> **Directions**
Write out every line below again exactly as it stands, skipping each image.

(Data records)
+ + +
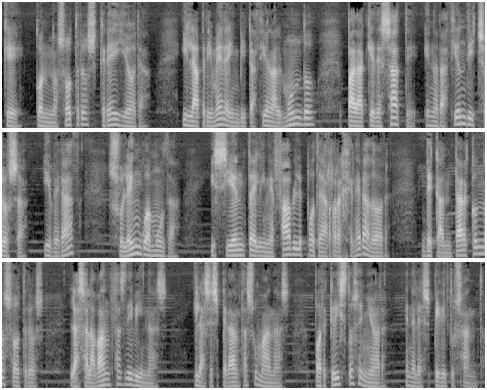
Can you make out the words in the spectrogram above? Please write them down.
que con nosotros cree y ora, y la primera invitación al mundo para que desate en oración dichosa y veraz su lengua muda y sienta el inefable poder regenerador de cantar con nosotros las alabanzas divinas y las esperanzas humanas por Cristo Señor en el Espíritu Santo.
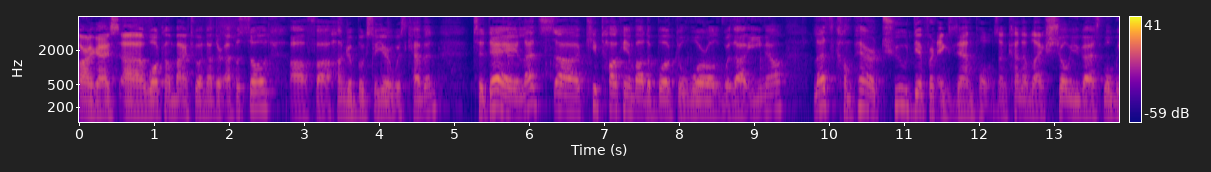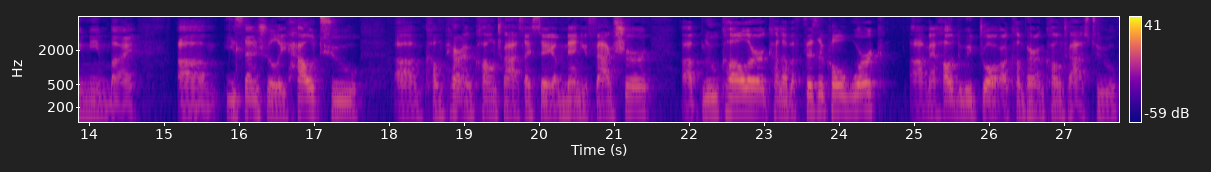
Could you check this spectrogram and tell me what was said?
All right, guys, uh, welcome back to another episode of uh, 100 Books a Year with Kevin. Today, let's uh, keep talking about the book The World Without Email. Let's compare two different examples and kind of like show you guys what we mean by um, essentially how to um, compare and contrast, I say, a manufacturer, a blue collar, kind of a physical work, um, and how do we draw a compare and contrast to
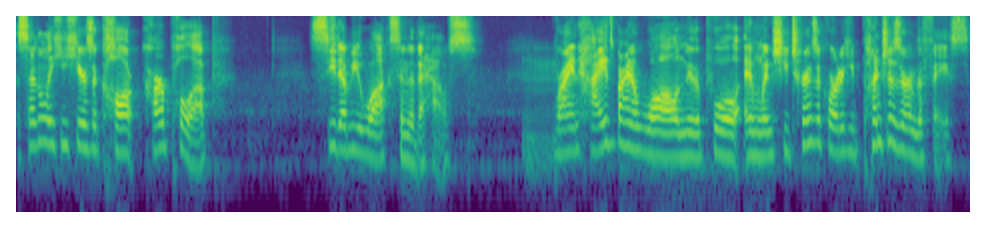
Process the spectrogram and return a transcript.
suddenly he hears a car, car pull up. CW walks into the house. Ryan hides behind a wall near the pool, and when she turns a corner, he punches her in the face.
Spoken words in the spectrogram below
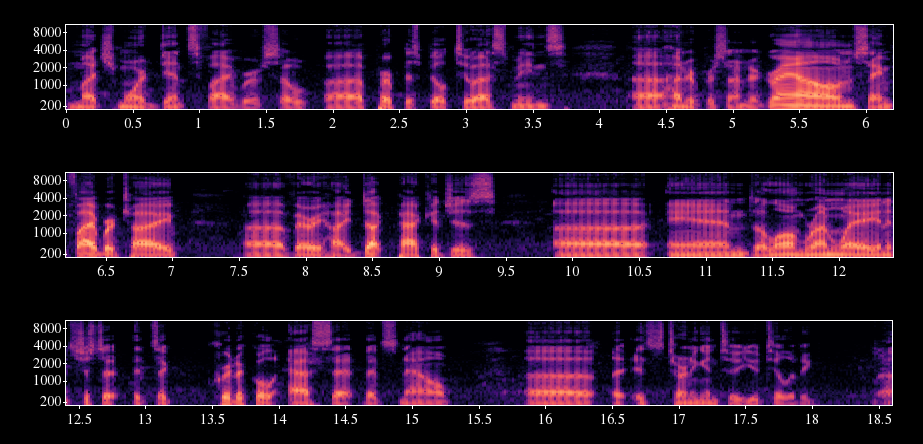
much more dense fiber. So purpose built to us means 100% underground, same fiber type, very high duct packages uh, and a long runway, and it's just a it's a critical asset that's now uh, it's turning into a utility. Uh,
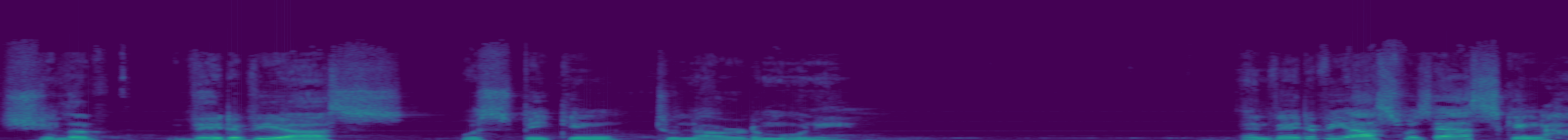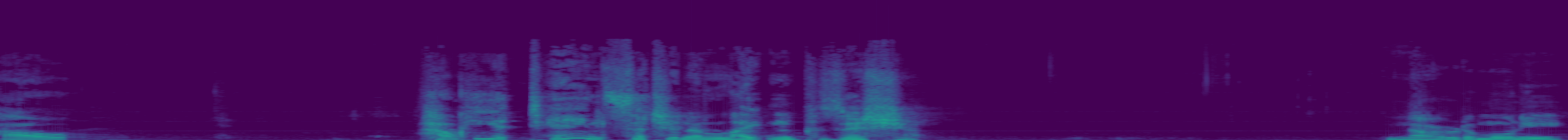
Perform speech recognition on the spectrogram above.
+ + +
> **Written response**
Can you make out the words in the spectrogram above? Please write them down.
que con nosotros cree y ora, y la primera invitación al mundo para que desate en oración dichosa y veraz su lengua muda y sienta el inefable poder regenerador de cantar con nosotros las alabanzas divinas y las esperanzas humanas por Cristo Señor en el Espíritu Santo.
Could you check this spectrogram and tell me what was said?
All right, guys, uh, welcome back to another episode of uh, 100 Books a Year with Kevin. Today, let's uh, keep talking about the book The World Without Email. Let's compare two different examples and kind of like show you guys what we mean by um, essentially how to um, compare and contrast, I say, a manufacturer, a blue collar, kind of a physical work, um, and how do we draw a compare and contrast to
Process the spectrogram and return a transcript.
suddenly he hears a car, car pull up. CW walks into the house. Ryan hides behind a wall near the pool, and when she turns a corner, he punches her in the face.
Spoken words in the spectrogram below
much more dense fiber. So purpose built to us means 100% underground, same fiber type, very high duct packages uh, and a long runway, and it's just a it's a critical asset that's now uh, it's turning into a utility. Uh,
Perform speech recognition on the spectrogram above.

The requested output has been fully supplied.